UMass to enhance security at residence halls
AMHERST — University of Massachusetts officials plan more than $2 million in security upgrades during the next three years to make the campus safer, including a new electronic sign-in system for visitors at all 51 residence halls.
That new software will be installed as a pilot program at one dormitory during the winter break, and will be in use when UMass students return in January.
Launching this pilot software, which is expected eventually to replace the current pen-and-paper sign-ins at all the campus dormitories, is the first in a series of steps to improve security.
These are among 87 recommendations in a 214-page report prepared by Business Protection Specialists Inc. of Canandaigua, N.Y., which was hired in March to complete a $40,000 comprehensive review of UMass dormitory security.
Commissioned by Police Chief John Horvath, the report outlines how campus security procedures can be improved at the dormitories that house 13,000 students.
The study was prompted by an alleged gang-rape of a UMass freshman in her dorm room Oct. 12, 2012. According to both UMass police and court records, one of the four defendants bypassed residence hall security and entered while the woman was not in her room.

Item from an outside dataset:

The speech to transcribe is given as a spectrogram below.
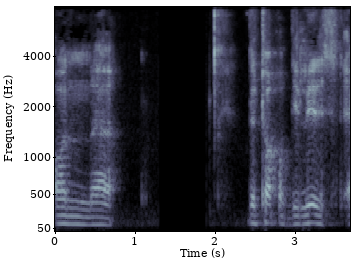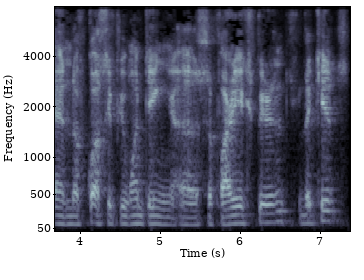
on uh, the top of the list. And of course, if you're wanting a safari experience for the kids,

The other three allegedly were signed into the building by a stranger. None was a UMass student.
The consultants estimate it would cost $274,000 to install the automated visitor management software in all dormitories.

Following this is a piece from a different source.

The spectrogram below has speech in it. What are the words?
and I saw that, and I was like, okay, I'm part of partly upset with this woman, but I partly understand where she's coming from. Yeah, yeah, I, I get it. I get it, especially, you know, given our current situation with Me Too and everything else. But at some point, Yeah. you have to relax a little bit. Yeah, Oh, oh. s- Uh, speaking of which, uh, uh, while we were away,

“That’s been something we’ve wanted to change for years, going to an electronic visitor management system,” Horvath said.
It’s unclear whether such a system would have prevented the incident, but Horvath said quicker transmission of data, collected in real time, would have allowed information to be uploaded into incident reports instantaneously. This software will also allow campus security monitors to have more vigilance over the lobby in each dorm, he said.
UMass wants to make residence halls safe, but not uncomfortable, for students who spend eight months there every year.
Other recommendations include:
∎ Eliminating potential public access points in some dormitories that include stairwells, rest rooms, classrooms and student-run eateries, as well as fixing general lobby “weaknesses,” at a cost of $972,791.
∎ Replacing all video cameras used for dormitory security at a cost of $188,831.
∎ Removing stickers from the ID cards that students use to “swipe” into the residence halls, moving to a safer system in which student information is embedded in the ID card rather than affixed to it, at a cost of $45,325.
∎ Prohibiting alcohol in dormitories where freshmen and students under 21 reside.
Enku Gelaye, interim vice chancellor for students and campus life, said it is important to engage with students so they appreciate the unintended consequences of letting someone into their dormitories without being signed in.
Gelaye said the 350 resident assistants who work in the dormitories have extensive training and numerous workshops are centered around alcohol use. She said the report will be used to make sure that UMass continues to follow best practices.
The independent review reported that UMass is doing many things well for its students who live on campus, including having the doors to residence halls locked 24 hours a day, seven days a week; investing $1.2 million in electronic access controls that replaced mechanical locks and keys; installing more than 1,000 video cameras on campus, 389 of which are in residence halls; and extending campus security staff hours. Horvath said these students begin their work at 8 p.m. and stay on until midnight, or 2 a.m. on Thursdays and 3 a.m. on Fridays and Saturdays.